It basically goes like this: Identify problem. Insert rotating villains of 1) President Obama, 2) unions, 3) Democrats, or 4) socialist government, or some variation on that theme, as underlying cause of problem. Write editorial column attacking chosen villain. Problem will be magically solved. Lather, rinse, repeat, ad nauseam.
Howes just happens to be really, really good at it. Where Nolan Finley is completely transparent in his contempt for anyone to the left of, say, Mussolini, Howes can sound very rational at times - until he hits you with something like this:
Apparently some right wing bloggers think they may have found their next big scandal: The White House may have pressured Ford Motor Company to yank a TV ad critical of Obama’s rescue of the auto companies!
That would be quite a story indeed — the latest example of heavy handed White House bullying of the private sector, all in service of its hated auto bailout.

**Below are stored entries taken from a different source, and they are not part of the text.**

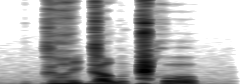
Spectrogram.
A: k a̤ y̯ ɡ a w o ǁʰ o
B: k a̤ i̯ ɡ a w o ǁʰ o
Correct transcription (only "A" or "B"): B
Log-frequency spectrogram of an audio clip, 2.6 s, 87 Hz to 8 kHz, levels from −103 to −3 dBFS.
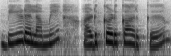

Except there’s a small problem: Ford and the White House are both denying the tale, and the original report that is the basis for all the chatter today is not even sourced at all.
The tale got started when a Detroit News columnist reported that Ford had pulled an ad it was airing that featured a Ford customer claiming he decided not to buy a car from Ford’s competitors because they had taken auto-bailout money. “I was going to buy from a manufacturer that’s standing on their own: win, lose, or draw,” the customer says in the ad.
The Detroit News made this allegation: “Ford pulled the ad after individuals inside the White House questioned whether the copy was publicly denigrating the controversial bailout policy.” No source was given for this claim.
That's because "the source" was probably some low-level right-wing paranoid stooge (Payne?) that made a joke in the newsroom, and Howes just took it from there. Hey, it's Obama! So it must be bad, right? Make it work.
The White House denies the claim. Ford denies the claim. And watch how Howes manages to weasel out of his claim, because this is classic. They should teach classes on this. It's better than FOX. Better than Rove. This guy is a master.
Odder still: The original Detroit News story doesn’t even allege pressure. Way down in the story an “industry source” is quoted claiming: “There was not any pressure to take down the ad.” The piece then goes on to hint that Ford might have felt some kind of pressure, but doesn’t quote anyone claiming that this was the case.
Make a claim. Take it back. Doubt still resides in the mind of the reader, and rumors start on the internet. Perfect. And how did DNews managing editor Dan Nauss respond to questions on this column?
“We stand by our column,” he told me. “It was based on multiple sources. It’s written by a business columnist who can draw conclusions based on the reporting that they do.”
The story contains no attribution for the central charge of White House calls to Ford. Asked about this, Nauss declined to comment.
Asked to clarify if the column was alleging any White House pressure on Ford (the story hints at it up top but quotes someone later saying there was no pressure), Nauss declined to say. “The story speaks for itself,” he said.
Yes, it certainly does. Howes "draws conclusions" based on his "reporting" all the time - it's just really interesting that his conclusions always point back to the same few villains, no matter what the subject matter.
Thanks goes out to Greg Sargent for noticing. Finally someone understands our pain, and DNews editorial claims will be scrutinized a little closer from now on, at least at the national level.
It's a start.
Update 9/29: And waalaa, just like that, looks like Howes has started a witch hunt here. Watch the Republicans try to whip up a scandal surrounding this charge that wasn't really a charge at all.
The chairman of the House Oversight and Government Reform committee wants Ford Motor Co. to explain why it halted an advertisement that was critical of the government's $85 billion auto industry bailout.
Rep. Darrell Issa, R-Calif., asked Ford President and CEO Alan Mulally for "a full and complete explanation of Ford's decision to stop running the advertisement."
You may remember Rep. Issa from his starring role in the "I Was For Green Jobs Before I Was Against Them" episode that aired just recently. Rep. Issa now wants to display his displeasure at supposed administration interference in private business... by insisting that business tell him the decisions behind their advertising strategy. Which some would probably see as interference in a private business, but whatever. IOKIYAR.
"Given the close relationship between American automobile manufacturers, workers and unions and the U.S. government in the wake of a series of loans, grants and stimulus programs, accusations of White House interference in private business matters to support its own political and policy agendas are very serious issues," Issa wrote, adding he is "deeply concerned about undue political pressure exerted by the White House."
See? A conservative columnist said it, so it must be true.
Your taxpayer dollars in action. Thanks Daniel for wasting our time and money.